by Lee Bergsquist / the Journal Sentinel
Two separate protests this week over a proposed iron mine in northern Wisconsin are changing the complexion of the massive project as debate over mining shifts from a legislative fight to boots-on-the-ground activism that a mine spokesman called “eco-terrorism.'”
A group opposed to Gogebic Taconite’s $1.5 billion open pit mine is planning an organized walk on Saturday into a heavily wooded area of Iron County that was the site of protests and vandalism earlier tis week linked to construction of the proposed mine.
A 3-mile hike into hilly terrain is being touted by organizers as non-violent and an opportunity for the public to see how exploratory drilling “impacts a pristine landscape,” according to statement issued by the Penokee Hills Education Project.
But Gogebic’s spokesman Bob Seitz said the company is worried that this week’s vandalism could spark more trouble, once the group begins walking through an area with drilling rigs and other equipment.
With heads covered, protesters on Tuesday escalated tensions in a confrontation with Gogebic crews.
Iron County Sheriff Tony Furyk on Friday estimated damage at about $2,000 after protesters slashed tires, damaged equipment, destroyed a worker’s camera and took away her cell phone.
In a posting on Earth First! Newswire on Friday, an unidentified person wrote:
“…folks took the space over for about an hour. They jumped on trucks and the collection tank and threw pieces of equipment like pickaxes, fire extinguishers, and shovels down the hillside into the thick of the woods. Fences were knocked over and broken…
“We disappeared into the woods and were able to outwit and outrun sheriff deputies on ATVs because we know the terrain better than they do. We were able to inflict damages upon the company in the form of an entire day of labor costs through the disturbance and subsequent police reports that their workers had to spend their shift doing, as well as shatter their sense of security.”
Seitz said, “This is eco-terrorism. There is no doubt it is eco-terrorism when your head is wrapped like al-Qaida and people are yelling things at people and threatening them.”
Also, on Monday a group of protesters briefly occupied the Department of Natural Resources service center in Wausau, yelled profanities and nailed a banner to the roof stating opposition to the mine.

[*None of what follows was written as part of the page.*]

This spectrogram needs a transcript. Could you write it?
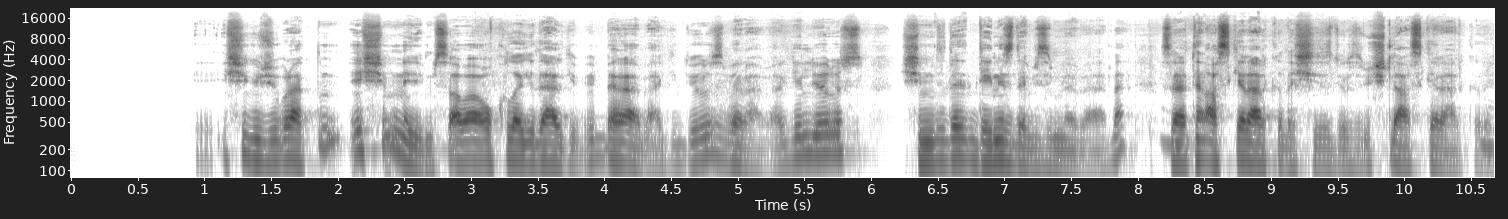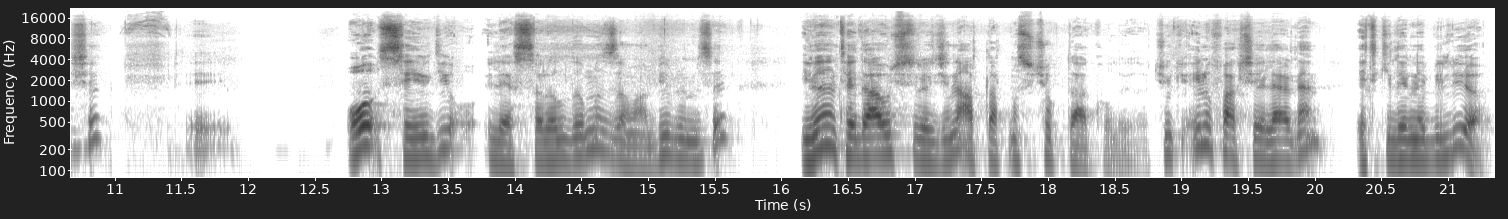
e, işi gücü bıraktım. Eşimleyim. Sabah okula gider gibi beraber gidiyoruz, beraber geliyoruz. Şimdi de Deniz de bizimle beraber. Zaten asker arkadaşıyız diyoruz. Üçlü asker arkadaşı. E, o sevgiyle sarıldığımız zaman birbirimize inanın tedavi sürecini atlatması çok daha kolay oluyor. Çünkü en ufak şeylerden etkilenebiliyor.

They tried to make their way into non-public areas of the building but were stopped. No arrests were made, according to the DNR. But one day later in a memo to the entire agency, Deputy DNR Secretary Matt Moroney said the department is working with law enforcement agencies to develop an “action plan for managing mining protest incidents.”
Furyk said his department expected to file charges early next week for theft and damage to property. He said deputies have identified those believed to be responsible.
Charges are also being contemplated in connection with an altercation between a female geologist working for Gogebic and a man and woman who struggled with her when she tried to film the protesters, Furyk said. According to the geologist, the pair took her cellphone, he said.
Iron County District Attorney Marty Lipske said Friday he is reviewing the geologist’s statements and waiting for the police report before he decides whether to issue charges. Seitz said the geologist was scratched during the incident.
Frank Koehn, an organizer with the Penokee Hills Education Project, said his group’s walk Saturday will follow the law and is not intended as a protest. “We don’t want a lot of screaming or hollering — we just won’t have that,” he said.
Nonetheless, Seitz says Gogebic questions whether the public has the right to access the property if their presence is intended as a protest.
Gogebic has an option on the mineral rights of the land, which is regulated under the state’s managed forest law. In exchange for sharply lower property taxes, the public access is allowed for activities, such as hiking and hunting.
So far, no one has claimed responsibility for the vandalism.
Koehn said he does not know who was involved. “Unfortunately, it may be the exuberance of youth, whatever, but as far as we are concerned it’s over,” he said.
Thistle Pettersen, a folk singer from Madison who participated in non-violent protest training last month in the Chequamegon Nicolet National Forest, said she also doesn’t know who the protesters were.
“We were not trained in property destruction,” Pettersen said. “But passions run deep and who knows who is going to come out of the woodwork in such a situation.”
Gogebic’s mine would span 4 miles and operate in Iron and Ashland counties.
Earlier this year, the Legislature agreed to most changes the company demanded as a precondition to spending millions of dollars on a state and federal permit process.
The mine would operate for at least 35 years. Gogebic has said the project would generate 700 jobs, and all told would create more than 2,800 jobs in trucking, housing and other industries.
Opponents have questioned the jobs claim and say they believe legislation that relaxed some environmental regulations will result in the mine harming the Bad River watershed.
The river flows north from the area of the proposed mine into Lake Superior.